(Extracted data entries)

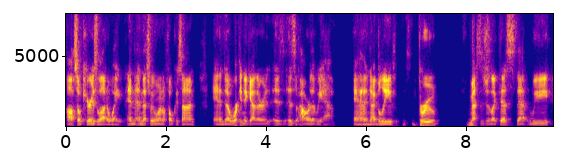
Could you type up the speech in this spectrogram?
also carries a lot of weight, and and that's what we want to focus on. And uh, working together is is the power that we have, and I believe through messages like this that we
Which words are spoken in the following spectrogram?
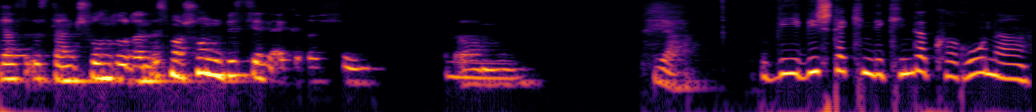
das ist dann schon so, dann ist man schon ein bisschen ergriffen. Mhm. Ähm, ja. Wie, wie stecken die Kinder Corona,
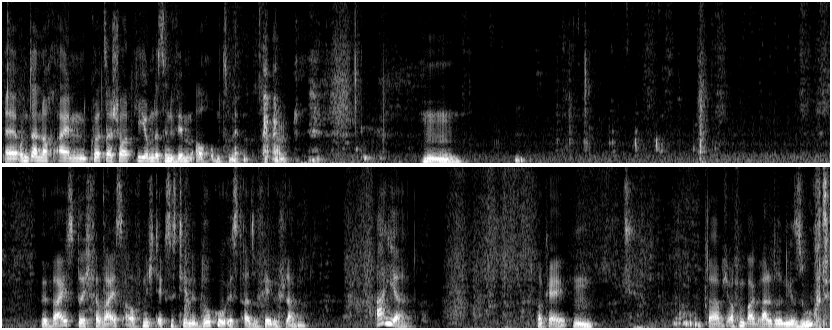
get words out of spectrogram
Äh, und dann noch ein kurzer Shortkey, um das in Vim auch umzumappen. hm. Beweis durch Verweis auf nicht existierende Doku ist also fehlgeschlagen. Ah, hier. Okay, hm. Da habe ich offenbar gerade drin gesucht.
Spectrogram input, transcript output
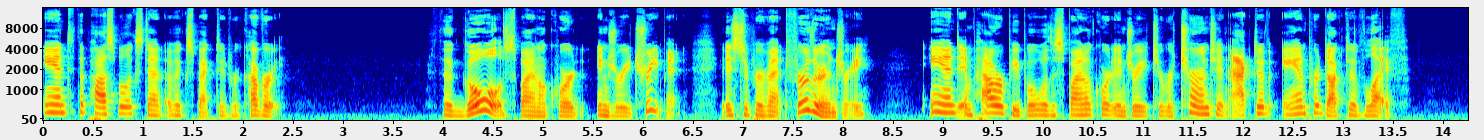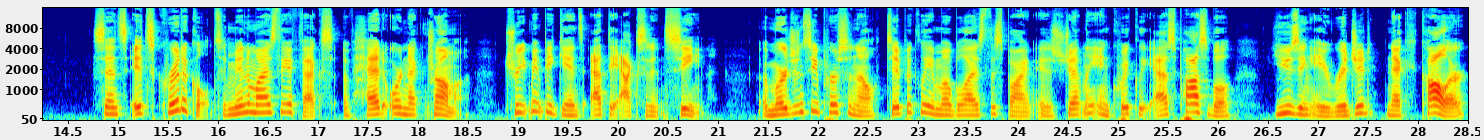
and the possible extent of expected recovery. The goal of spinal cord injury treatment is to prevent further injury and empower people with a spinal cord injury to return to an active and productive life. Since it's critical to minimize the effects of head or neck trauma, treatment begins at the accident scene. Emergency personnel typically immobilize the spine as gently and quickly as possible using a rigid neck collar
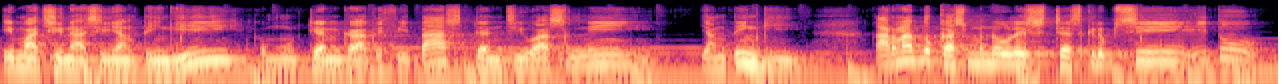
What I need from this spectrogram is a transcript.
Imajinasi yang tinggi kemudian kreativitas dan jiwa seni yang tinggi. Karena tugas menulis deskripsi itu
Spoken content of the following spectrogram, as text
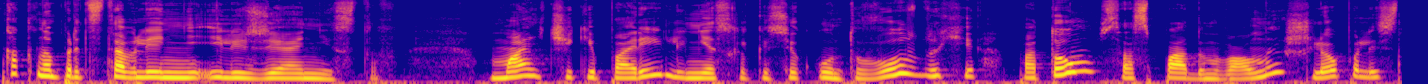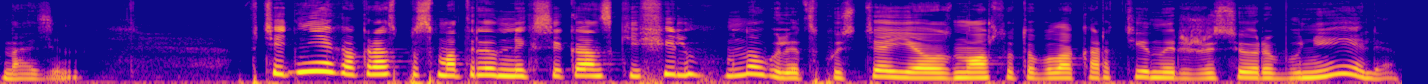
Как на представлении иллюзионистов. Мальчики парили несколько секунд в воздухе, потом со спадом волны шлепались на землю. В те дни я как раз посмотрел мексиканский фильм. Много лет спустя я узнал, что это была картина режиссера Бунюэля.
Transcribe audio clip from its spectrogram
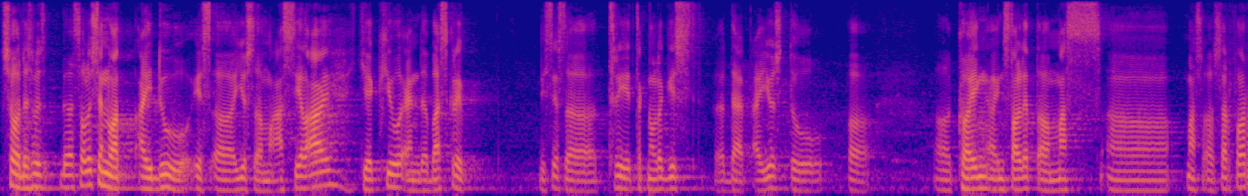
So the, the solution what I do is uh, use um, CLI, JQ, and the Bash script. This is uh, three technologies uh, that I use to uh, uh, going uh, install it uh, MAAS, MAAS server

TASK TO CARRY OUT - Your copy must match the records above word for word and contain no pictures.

RESPONSE TO THE TASK -
Could you type up the speech in this spectrogram?
also carries a lot of weight, and and that's what we want to focus on. And uh, working together is is the power that we have, and I believe through messages like this that we
Which words are spoken in the following spectrogram?
das ist dann schon so, dann ist man schon ein bisschen ergriffen. Mhm. Ähm, ja. Wie, wie stecken die Kinder Corona,
get words out of spectrogram
Äh, und dann noch ein kurzer Shortkey, um das in Vim auch umzumappen. hm. Beweis durch Verweis auf nicht existierende Doku ist also fehlgeschlagen. Ah, hier. Okay, hm. Da habe ich offenbar gerade drin gesucht.
Spectrogram input, transcript output
and the possible extent of expected recovery. The goal of spinal cord injury treatment is to prevent further injury and empower people with a spinal cord injury to return to an active and productive life. Since it's critical to minimize the effects of head or neck trauma, treatment begins at the accident scene. Emergency personnel typically immobilize the spine as gently and quickly as possible using a rigid neck collar
What I need from this spectrogram is a transcript.
Imajinasi yang tinggi kemudian kreativitas dan jiwa seni yang tinggi. Karena tugas menulis deskripsi itu
Spoken content of the following spectrogram, as text
Как на представлении иллюзионистов. Мальчики парили несколько секунд в воздухе, потом со спадом волны шлепались на землю. В те дни я как раз посмотрел мексиканский фильм. Много лет спустя я узнал, что это была картина режиссера Бунюэля.
Transcribe audio clip from its spectrogram
So the, the solution what I do is uh, use um, CLI, JQ, and the Bash script. This is uh, three technologies uh, that I use to uh, uh, going uh, install it uh, MAAS, MAAS server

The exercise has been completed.